#### Stored items:

————————

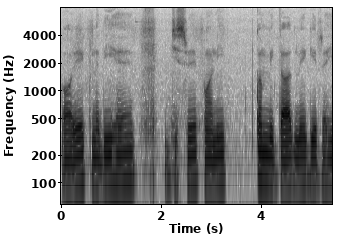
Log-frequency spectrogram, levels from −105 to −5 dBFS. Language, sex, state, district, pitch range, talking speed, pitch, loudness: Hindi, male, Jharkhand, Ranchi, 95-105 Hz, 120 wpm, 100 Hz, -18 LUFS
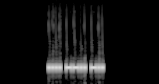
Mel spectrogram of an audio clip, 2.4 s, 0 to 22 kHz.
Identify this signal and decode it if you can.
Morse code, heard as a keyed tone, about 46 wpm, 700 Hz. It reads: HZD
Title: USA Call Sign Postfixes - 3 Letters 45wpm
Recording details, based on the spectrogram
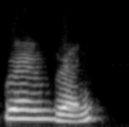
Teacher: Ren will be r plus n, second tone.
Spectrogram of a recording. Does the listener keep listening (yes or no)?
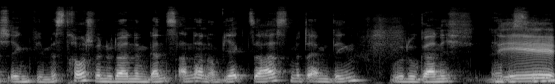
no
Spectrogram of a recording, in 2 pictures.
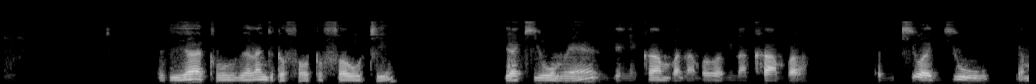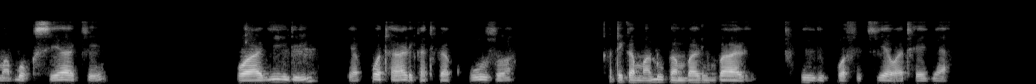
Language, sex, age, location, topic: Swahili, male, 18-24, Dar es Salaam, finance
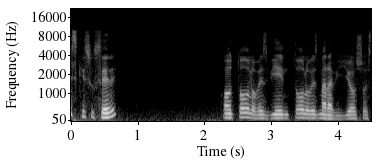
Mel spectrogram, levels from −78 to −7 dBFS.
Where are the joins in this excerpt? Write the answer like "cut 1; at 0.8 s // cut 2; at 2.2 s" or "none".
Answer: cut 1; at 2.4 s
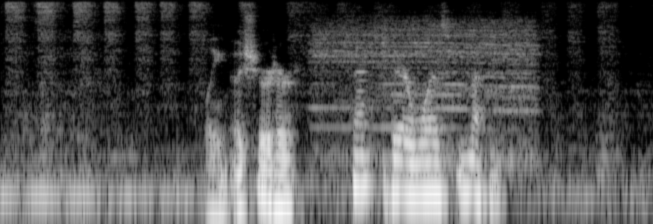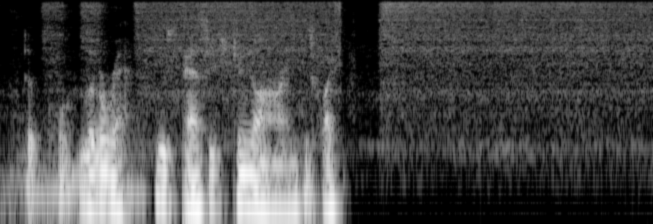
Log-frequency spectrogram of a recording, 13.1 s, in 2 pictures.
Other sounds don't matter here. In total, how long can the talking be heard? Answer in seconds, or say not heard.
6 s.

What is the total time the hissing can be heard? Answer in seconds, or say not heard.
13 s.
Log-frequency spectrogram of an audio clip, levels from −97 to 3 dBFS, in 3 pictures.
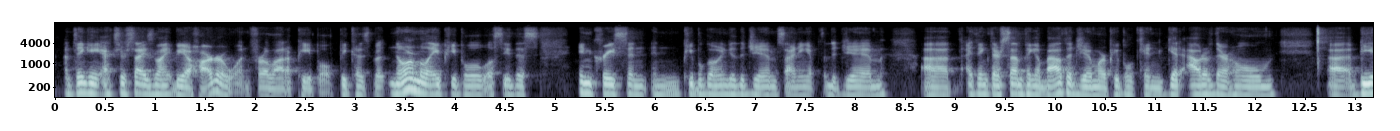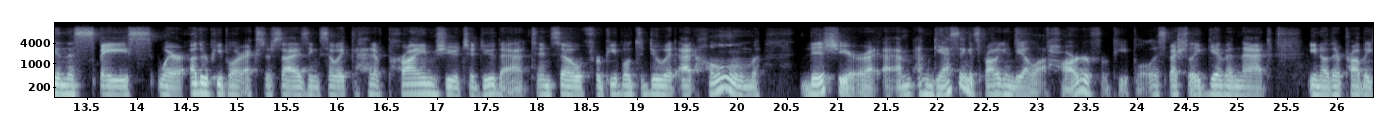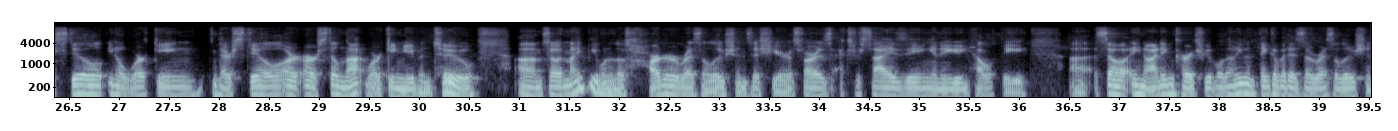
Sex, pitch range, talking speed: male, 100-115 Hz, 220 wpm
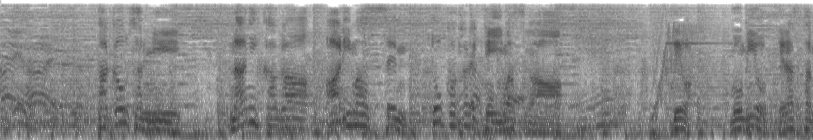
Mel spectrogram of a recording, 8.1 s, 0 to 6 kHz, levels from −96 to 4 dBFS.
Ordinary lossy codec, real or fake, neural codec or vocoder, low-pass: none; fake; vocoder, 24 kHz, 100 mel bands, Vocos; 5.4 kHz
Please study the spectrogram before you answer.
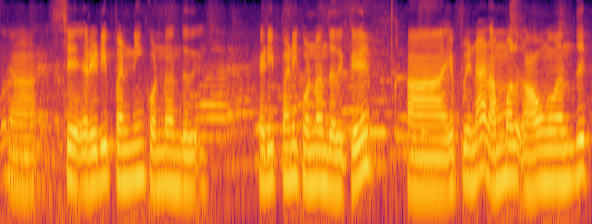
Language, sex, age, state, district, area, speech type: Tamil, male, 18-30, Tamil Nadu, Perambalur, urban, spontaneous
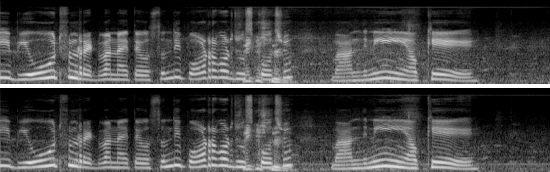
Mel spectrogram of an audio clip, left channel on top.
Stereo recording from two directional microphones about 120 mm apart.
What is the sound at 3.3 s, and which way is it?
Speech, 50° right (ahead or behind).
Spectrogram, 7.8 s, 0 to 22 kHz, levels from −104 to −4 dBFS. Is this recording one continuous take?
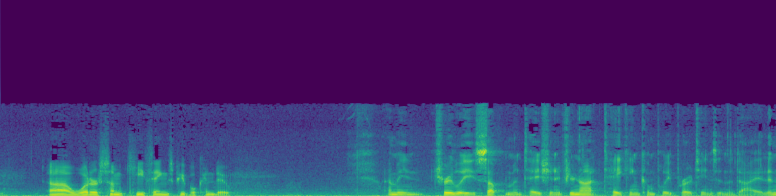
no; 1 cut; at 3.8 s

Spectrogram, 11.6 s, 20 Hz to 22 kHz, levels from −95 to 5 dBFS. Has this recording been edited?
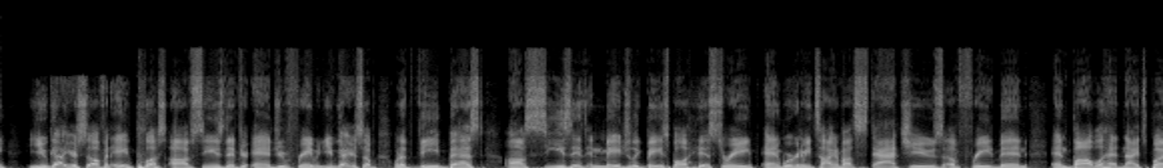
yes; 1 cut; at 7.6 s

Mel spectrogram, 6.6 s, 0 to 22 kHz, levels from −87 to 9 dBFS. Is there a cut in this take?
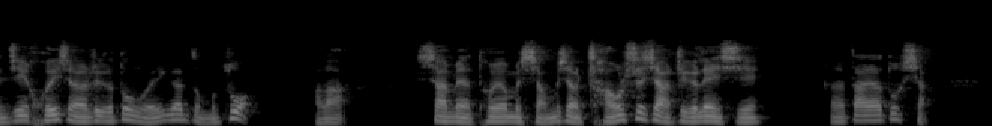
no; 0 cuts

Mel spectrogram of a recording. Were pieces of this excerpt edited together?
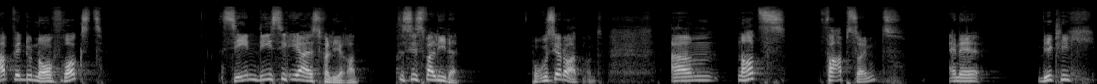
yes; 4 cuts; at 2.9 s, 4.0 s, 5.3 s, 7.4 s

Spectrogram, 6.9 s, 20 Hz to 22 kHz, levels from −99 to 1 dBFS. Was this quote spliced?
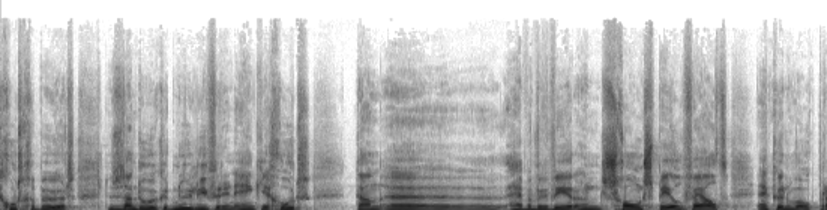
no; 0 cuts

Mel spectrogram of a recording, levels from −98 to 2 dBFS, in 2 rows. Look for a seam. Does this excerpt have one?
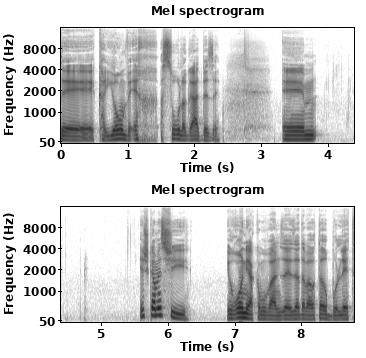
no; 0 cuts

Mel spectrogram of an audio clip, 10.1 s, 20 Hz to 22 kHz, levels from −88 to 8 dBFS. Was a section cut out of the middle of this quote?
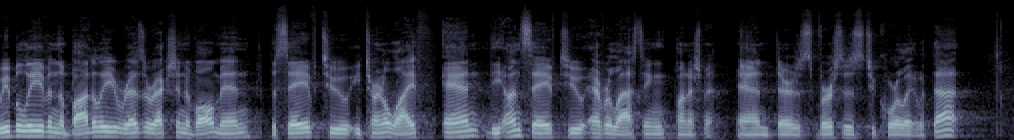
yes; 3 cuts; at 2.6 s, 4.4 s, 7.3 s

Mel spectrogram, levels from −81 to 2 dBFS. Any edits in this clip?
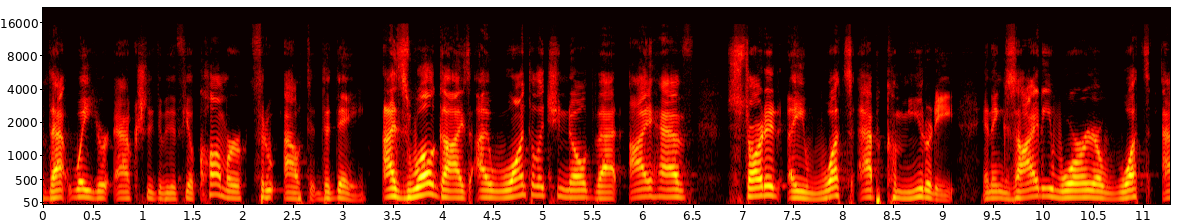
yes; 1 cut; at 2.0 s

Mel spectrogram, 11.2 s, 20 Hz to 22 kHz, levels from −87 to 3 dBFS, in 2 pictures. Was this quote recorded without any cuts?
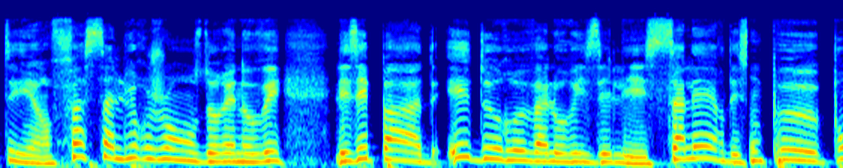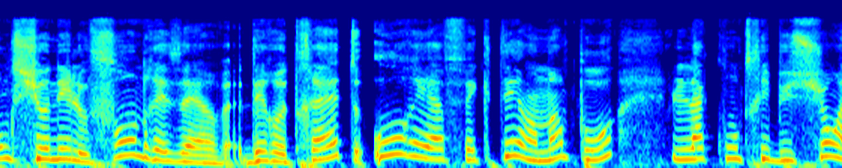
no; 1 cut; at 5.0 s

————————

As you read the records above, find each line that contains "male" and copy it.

Log-frequency spectrogram, levels from −105 to −5 dBFS. Language, sex, state, district, pitch range, talking speed, pitch, loudness: Hindi, male, Jharkhand, Ranchi, 95-105 Hz, 120 wpm, 100 Hz, -18 LUFS
Language, sex, age, location, topic: Swahili, male, 18-24, Dar es Salaam, finance
Sex, pitch range, talking speed: male, 100-115 Hz, 220 wpm
Language, sex, age, state, district, area, speech type: Tamil, male, 18-30, Tamil Nadu, Perambalur, urban, spontaneous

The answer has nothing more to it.